++++ Data for the task ++++

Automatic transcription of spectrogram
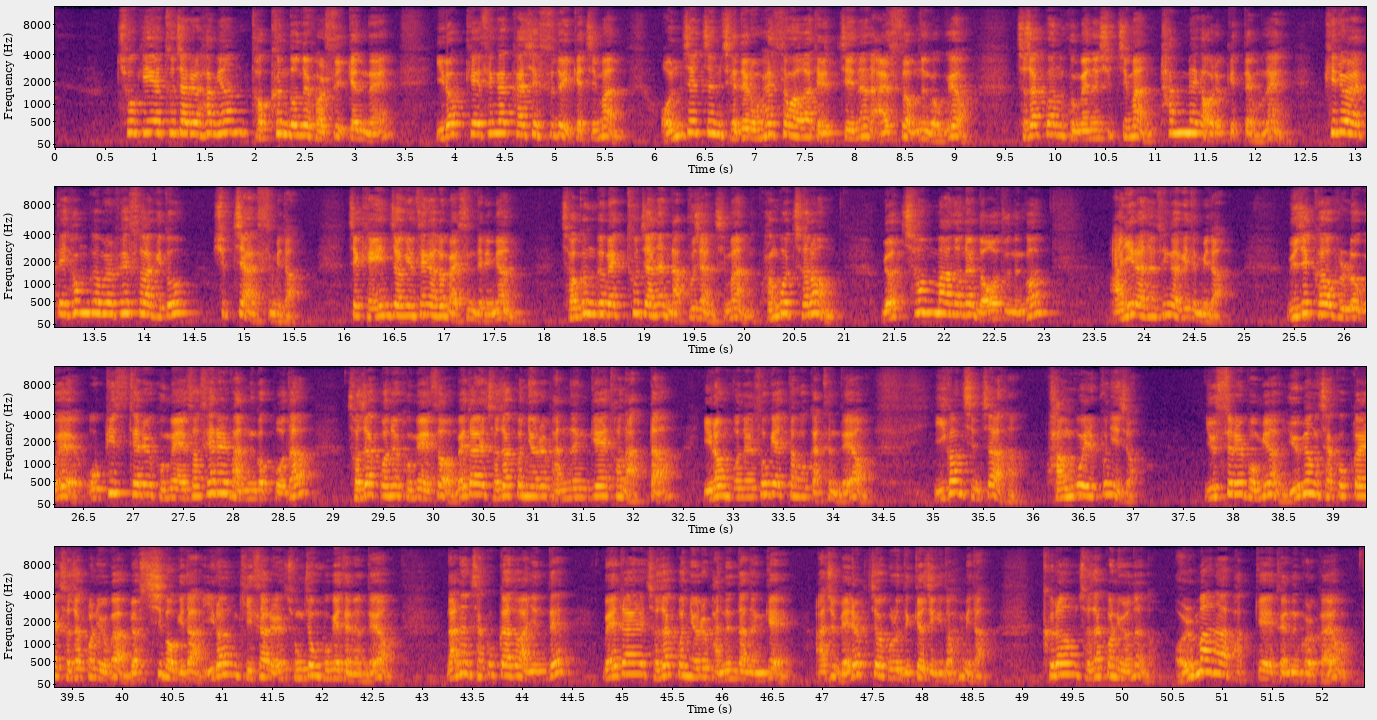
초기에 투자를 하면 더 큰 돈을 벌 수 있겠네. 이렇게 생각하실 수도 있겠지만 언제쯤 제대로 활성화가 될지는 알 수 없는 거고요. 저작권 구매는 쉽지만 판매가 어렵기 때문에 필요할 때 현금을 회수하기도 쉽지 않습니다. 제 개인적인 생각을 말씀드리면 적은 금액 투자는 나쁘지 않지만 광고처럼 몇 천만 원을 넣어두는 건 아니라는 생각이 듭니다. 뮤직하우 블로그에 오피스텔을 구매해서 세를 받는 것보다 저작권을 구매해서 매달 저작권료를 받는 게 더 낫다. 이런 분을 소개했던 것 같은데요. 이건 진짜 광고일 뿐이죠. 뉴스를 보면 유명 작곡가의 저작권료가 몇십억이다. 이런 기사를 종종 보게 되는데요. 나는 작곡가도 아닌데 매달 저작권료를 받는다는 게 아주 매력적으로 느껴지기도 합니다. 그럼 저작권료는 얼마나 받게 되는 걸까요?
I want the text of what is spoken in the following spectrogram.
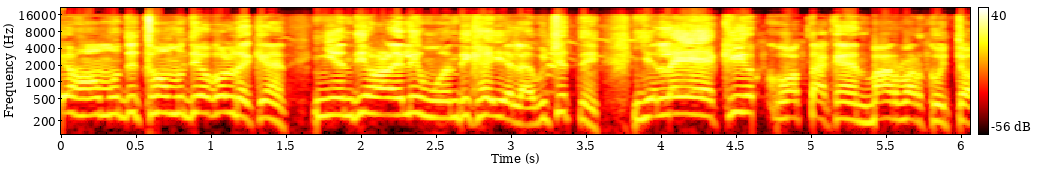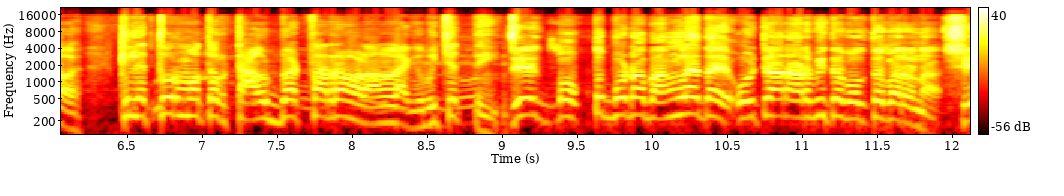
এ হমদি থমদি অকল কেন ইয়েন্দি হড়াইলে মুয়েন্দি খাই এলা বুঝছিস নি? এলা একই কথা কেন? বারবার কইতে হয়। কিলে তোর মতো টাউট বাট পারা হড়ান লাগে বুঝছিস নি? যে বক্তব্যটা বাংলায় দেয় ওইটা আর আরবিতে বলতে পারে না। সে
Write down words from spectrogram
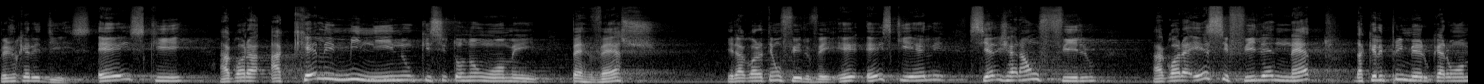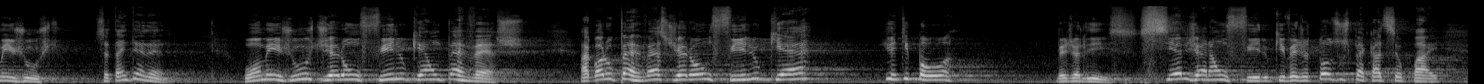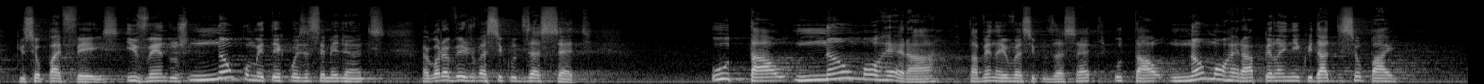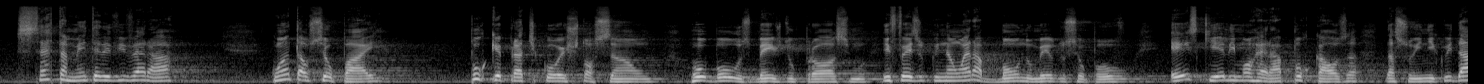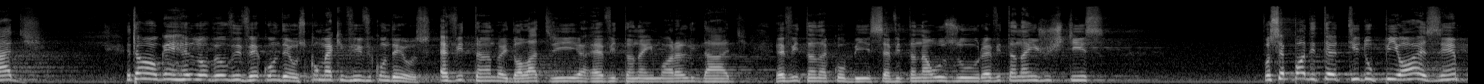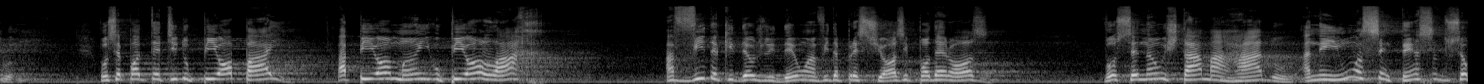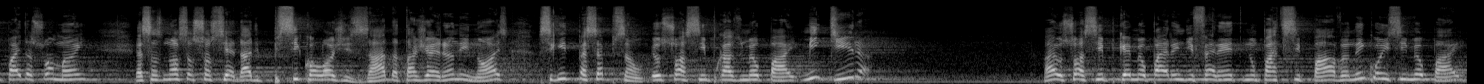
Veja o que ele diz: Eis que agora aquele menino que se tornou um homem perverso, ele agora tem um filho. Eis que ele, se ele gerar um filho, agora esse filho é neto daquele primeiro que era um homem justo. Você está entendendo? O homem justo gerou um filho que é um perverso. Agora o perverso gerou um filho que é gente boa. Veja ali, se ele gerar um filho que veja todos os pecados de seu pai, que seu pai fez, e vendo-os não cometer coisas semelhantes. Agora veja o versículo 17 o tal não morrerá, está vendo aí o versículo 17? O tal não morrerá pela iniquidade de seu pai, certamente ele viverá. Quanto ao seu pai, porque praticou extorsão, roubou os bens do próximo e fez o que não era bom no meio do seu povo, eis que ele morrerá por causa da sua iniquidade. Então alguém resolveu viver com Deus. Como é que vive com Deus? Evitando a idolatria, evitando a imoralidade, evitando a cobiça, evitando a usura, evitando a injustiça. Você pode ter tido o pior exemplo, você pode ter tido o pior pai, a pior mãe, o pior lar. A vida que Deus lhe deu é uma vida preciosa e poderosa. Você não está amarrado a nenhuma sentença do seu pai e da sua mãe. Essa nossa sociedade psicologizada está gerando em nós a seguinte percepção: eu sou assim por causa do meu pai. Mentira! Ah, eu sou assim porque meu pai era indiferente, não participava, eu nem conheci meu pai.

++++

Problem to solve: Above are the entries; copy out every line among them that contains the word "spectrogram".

Result for this task:
Automatic transcription of spectrogram
I want the text of what is spoken in the following spectrogram.
Write down words from spectrogram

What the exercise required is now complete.